Kraemer Burns' attorneys have extensive experience representing large and small companies as well as individuals in insurance coverage litigation involving liability coverages, first party claims, professional malpractice, and errors and omissions claims. Additionally, the firm's attorneys have been regularly retained to review indemnification and insurance claims of contracts/agreements as well as consult with clients' brokers or insurance producers regarding the adequacy of clients' insurance coverages. The firm has also handled both the prosecution and defense of claims against insurance brokers and producers. One of the firm's attorneys is presently the Secretary of the Insurance Law Section of the New Jersey State Bar Association.
Among the firm's more interesting cases:
- Represented children of a parent with $3 million of life insurance coverage whose life insurance carriers initially disclaimed coverage under the suicide exclusion provisions of those policies. We were successful in having two of the three insurance companies reverse their disclaimer determination on their policies and obtained a substantial settlement from the third.
- Successfully represented a manufacturer of a flavors and fragrances company whose insurance company providing product liability coverage disclaimed coverage on the basis that the aerosol spray of a household cleaner that contained the client's fragrance was an environmental pollutant.

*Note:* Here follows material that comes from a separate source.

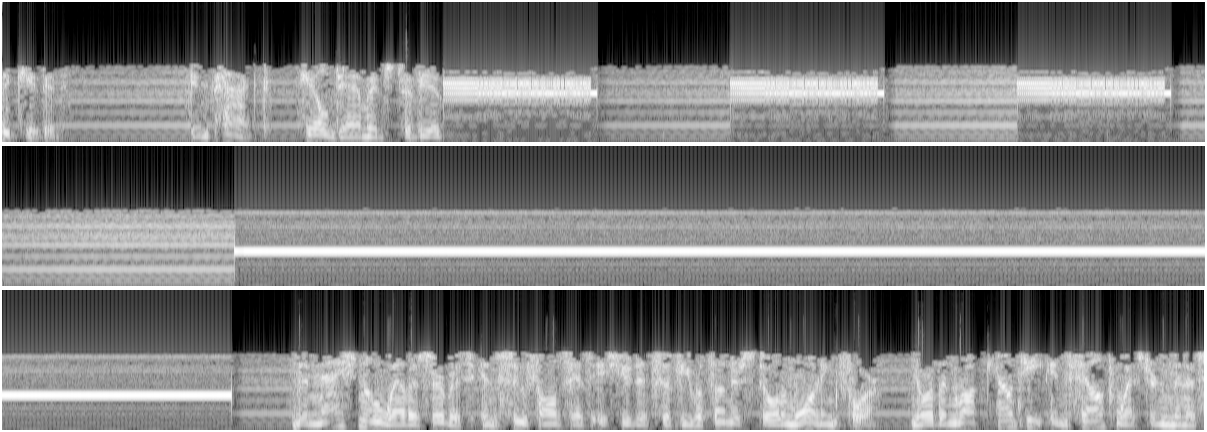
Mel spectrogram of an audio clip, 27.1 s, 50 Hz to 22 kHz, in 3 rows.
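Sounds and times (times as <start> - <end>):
steady warning alarm tone: 3.3 - 4.6, 5.4 - 6.8, 7.5 - 8.9, 10.2 - 19.8.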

- Successfully represented several national and regional companies in environmental pollution cases which also involved insurance coverage claims against those clients' liability insurance companies both for denial of coverage under the pollution exclusion provisions of those policies as well as allocation of coverage issues for the years of coverage and levels of coverage.
- Successfully represented a seriously injured minor in claims against a surplus lines insurance carrier and brokers regarding failure to properly obtain coverage for dog bite injuries.
- Represented a well know chemical manufacturer whose employee at one of its terminals opened a valve from an acid tank while a trucker was holding the hose above himself while standing on top of his tank truck. The trucker was doused with acid and severely burned. Our self-insured client assumed that liability was clear and that damages would be substantial. Given the firms knowledge of insurance policy language we correctly assumed that the trucker's liability insurance policy would provide coverage to our client under the "loading and unloading" clause. We were able to persuade the trucker's insurance carrier to undertake the defense and pay the claim.